About this task
Leaving out the pictures, restate each record below word for word.

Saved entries
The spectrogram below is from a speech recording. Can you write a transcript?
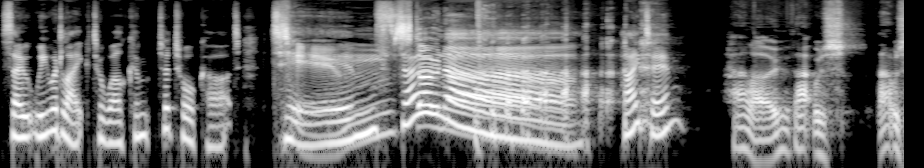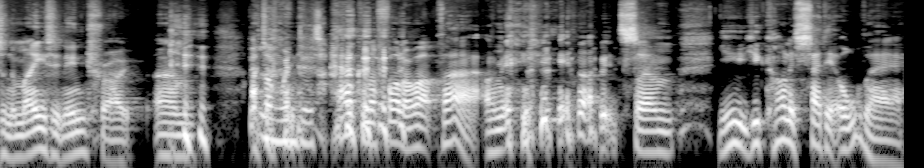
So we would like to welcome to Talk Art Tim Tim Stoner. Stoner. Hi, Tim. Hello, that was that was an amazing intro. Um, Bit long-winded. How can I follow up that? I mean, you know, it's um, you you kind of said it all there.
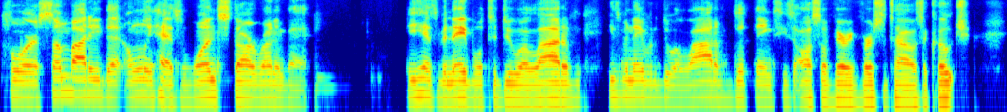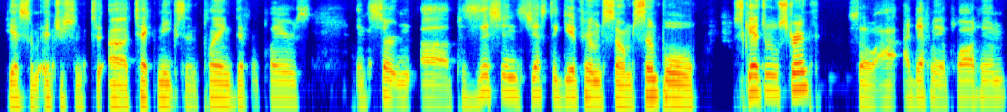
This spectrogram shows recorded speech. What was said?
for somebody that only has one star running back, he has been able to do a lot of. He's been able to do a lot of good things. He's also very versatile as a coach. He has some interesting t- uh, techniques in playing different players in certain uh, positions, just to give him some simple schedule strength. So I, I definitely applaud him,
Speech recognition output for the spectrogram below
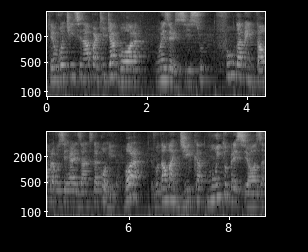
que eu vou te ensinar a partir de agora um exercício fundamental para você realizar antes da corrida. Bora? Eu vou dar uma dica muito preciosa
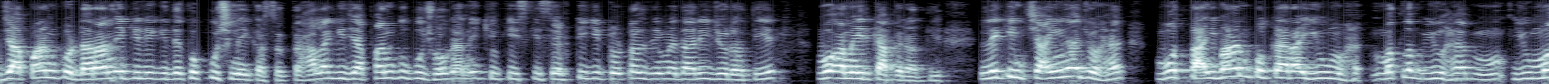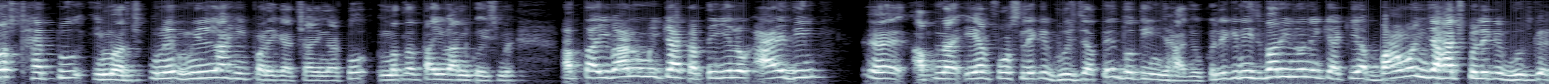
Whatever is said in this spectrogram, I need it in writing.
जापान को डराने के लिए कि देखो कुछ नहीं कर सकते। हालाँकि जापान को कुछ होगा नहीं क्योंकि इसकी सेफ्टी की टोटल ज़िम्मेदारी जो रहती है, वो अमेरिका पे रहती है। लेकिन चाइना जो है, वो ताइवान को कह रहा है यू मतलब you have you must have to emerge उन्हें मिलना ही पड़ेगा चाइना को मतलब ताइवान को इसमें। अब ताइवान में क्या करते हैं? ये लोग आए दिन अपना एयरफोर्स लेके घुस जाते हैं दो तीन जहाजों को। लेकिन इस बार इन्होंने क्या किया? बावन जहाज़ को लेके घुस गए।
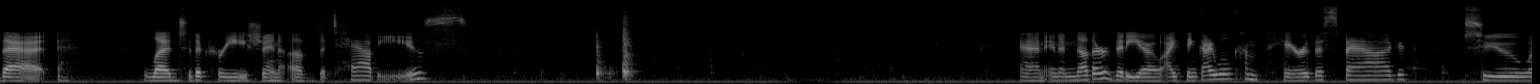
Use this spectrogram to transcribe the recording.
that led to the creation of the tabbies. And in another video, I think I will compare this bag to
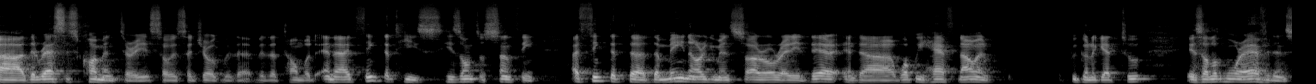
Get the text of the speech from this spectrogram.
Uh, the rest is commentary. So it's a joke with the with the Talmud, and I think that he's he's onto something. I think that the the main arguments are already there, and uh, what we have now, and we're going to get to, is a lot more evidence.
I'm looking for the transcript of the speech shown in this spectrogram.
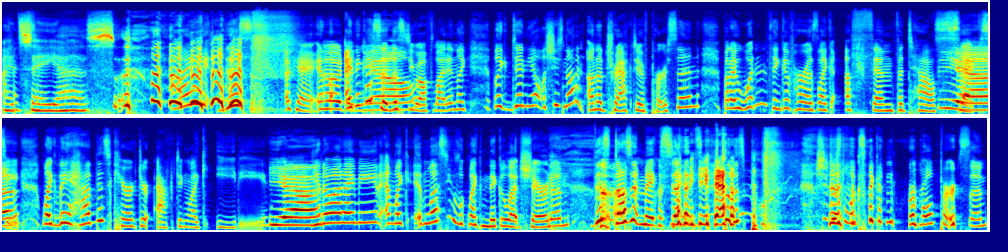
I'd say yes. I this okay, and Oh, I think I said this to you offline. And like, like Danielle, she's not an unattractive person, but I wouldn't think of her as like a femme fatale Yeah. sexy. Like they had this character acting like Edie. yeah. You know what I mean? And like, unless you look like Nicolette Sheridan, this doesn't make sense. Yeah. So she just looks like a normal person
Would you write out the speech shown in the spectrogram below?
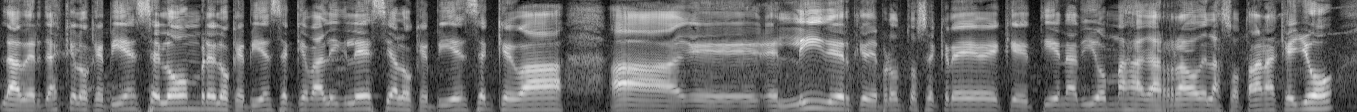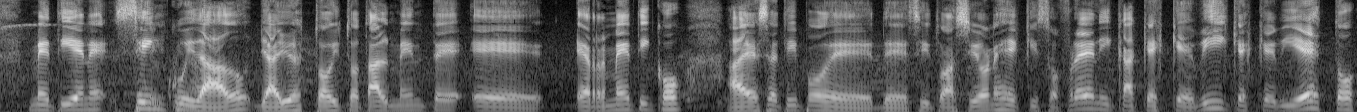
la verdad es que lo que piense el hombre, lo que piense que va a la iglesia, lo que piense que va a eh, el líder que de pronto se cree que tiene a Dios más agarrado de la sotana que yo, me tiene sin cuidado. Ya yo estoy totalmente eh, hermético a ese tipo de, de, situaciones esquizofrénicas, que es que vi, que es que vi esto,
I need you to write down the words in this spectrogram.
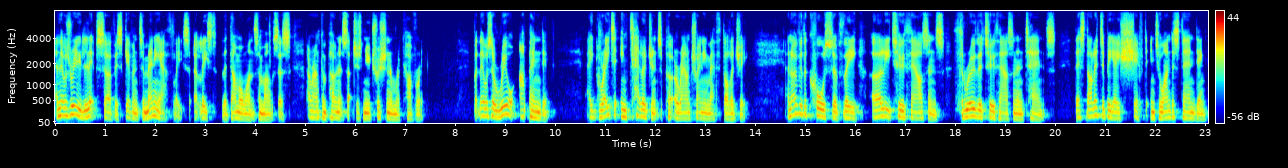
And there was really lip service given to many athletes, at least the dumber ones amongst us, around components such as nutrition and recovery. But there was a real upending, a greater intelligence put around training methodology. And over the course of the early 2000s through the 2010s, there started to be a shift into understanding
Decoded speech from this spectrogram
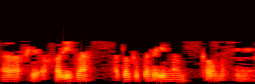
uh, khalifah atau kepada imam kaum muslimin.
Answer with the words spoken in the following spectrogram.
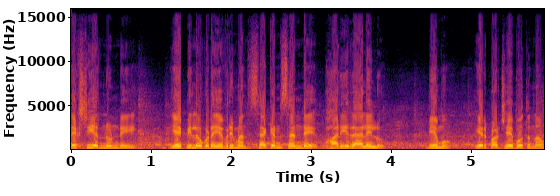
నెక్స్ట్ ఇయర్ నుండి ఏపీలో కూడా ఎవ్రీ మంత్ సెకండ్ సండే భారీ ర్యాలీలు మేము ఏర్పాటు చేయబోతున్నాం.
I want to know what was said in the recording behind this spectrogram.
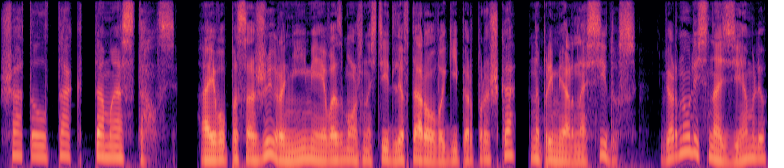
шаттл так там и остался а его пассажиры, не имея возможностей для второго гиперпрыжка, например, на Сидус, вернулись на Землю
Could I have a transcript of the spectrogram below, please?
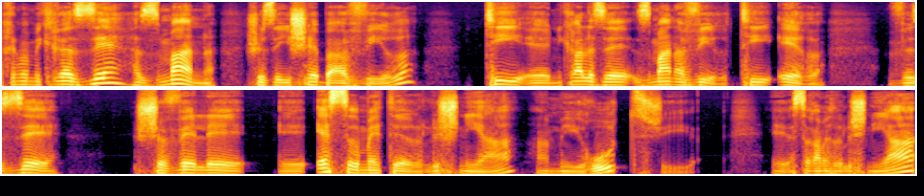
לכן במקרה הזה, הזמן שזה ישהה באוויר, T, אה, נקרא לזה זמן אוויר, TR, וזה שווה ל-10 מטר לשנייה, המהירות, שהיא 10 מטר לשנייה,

Response box
The spectrogram below is from a speech recording. Can you write a transcript?
So we would like to welcome to Talk Art Tim Tim Stoner. Stoner. Hi, Tim. Hello, that was that was an amazing intro. Um, Bit long-winded. How can I follow up that? I mean, you know, it's um, you you kind of said it all there.
This spectrogram shows recorded speech. What was said?
for somebody that only has one star running back, he has been able to do a lot of. He's been able to do a lot of good things. He's also very versatile as a coach. He has some interesting t- uh, techniques in playing different players in certain uh, positions, just to give him some simple schedule strength. So I, I definitely applaud him,
Speech recognition output for the spectrogram below
que eu vou te ensinar a partir de agora um exercício fundamental para você realizar antes da corrida. Bora? Eu vou dar uma dica muito preciosa
Whatever is said in this spectrogram, I need it in writing.
जापान को डराने के लिए कि देखो कुछ नहीं कर सकते। हालाँकि जापान को कुछ होगा नहीं क्योंकि इसकी सेफ्टी की टोटल ज़िम्मेदारी जो रहती है, वो अमेरिका पे रहती है। लेकिन चाइना जो है, वो ताइवान को कह रहा है यू मतलब you have you must have to emerge उन्हें मिलना ही पड़ेगा चाइना को मतलब ताइवान को इसमें। अब ताइवान में क्या करते हैं? ये लोग आए दिन अपना एयरफोर्स लेके घुस जाते हैं दो तीन जहाजों को। लेकिन इस बार इन्होंने क्या किया? बावन जहाज़ को लेके घुस गए।
Use this spectrogram to transcribe the recording.
that led to the creation of the tabbies. And in another video, I think I will compare this bag to
Get the text of the speech from this spectrogram.
Uh, the rest is commentary. So it's a joke with the with the Talmud, and I think that he's he's onto something. I think that the the main arguments are already there, and uh, what we have now, and we're going to get to, is a lot more evidence.
I'm looking for the transcript of the speech shown in this spectrogram.
I'd say yes. I this okay, and Oh, I think I said this to you offline. And like, like Danielle, she's not an unattractive person, but I wouldn't think of her as like a femme fatale Yeah. sexy. Like they had this character acting like Edie. yeah. You know what I mean? And like, unless you look like Nicolette Sheridan, this doesn't make sense. Yeah. So she just looks like a normal person
Would you write out the speech shown in the spectrogram below?
la verdad es que lo que piense el hombre, lo que piense que va a la iglesia, lo que piense que va a eh, el líder que de pronto se cree que tiene a Dios más agarrado de la sotana que yo, me tiene sin cuidado. Ya yo estoy totalmente eh, hermético a ese tipo de, de, situaciones esquizofrénicas, que es que vi, que es que vi esto,
I need you to write down the words in this spectrogram.
And there was really lip service given to many athletes, at least the dumber ones amongst us, around components such as nutrition and recovery. But there was a real upending, a greater intelligence put around training methodology. And over the course of the early 2000s through the 2010s, there started to be a shift into understanding
Decoded speech from this spectrogram
uh, khalifah atau kepada imam kaum muslimin.
Answer with the words spoken in the following spectrogram.
నెక్స్ట్ ఇయర్ నుండి ఏపీలో కూడా ఎవ్రీ మంత్ సెకండ్ సండే భారీ ర్యాలీలు మేము ఏర్పాటు చేయబోతున్నాం.
I want to know what was said in the recording behind this spectrogram.
шаттл так там и остался а его пассажиры, не имея возможностей для второго гиперпрыжка, например, на Сидус, вернулись на Землю
Could I have a transcript of the spectrogram below, please?
לכן במקרה הזה, הזמן שזה ישהה באוויר, T, אה, נקרא לזה זמן אוויר, TR, וזה שווה ל-10 מטר לשנייה, המהירות, שהיא 10 מטר לשנייה,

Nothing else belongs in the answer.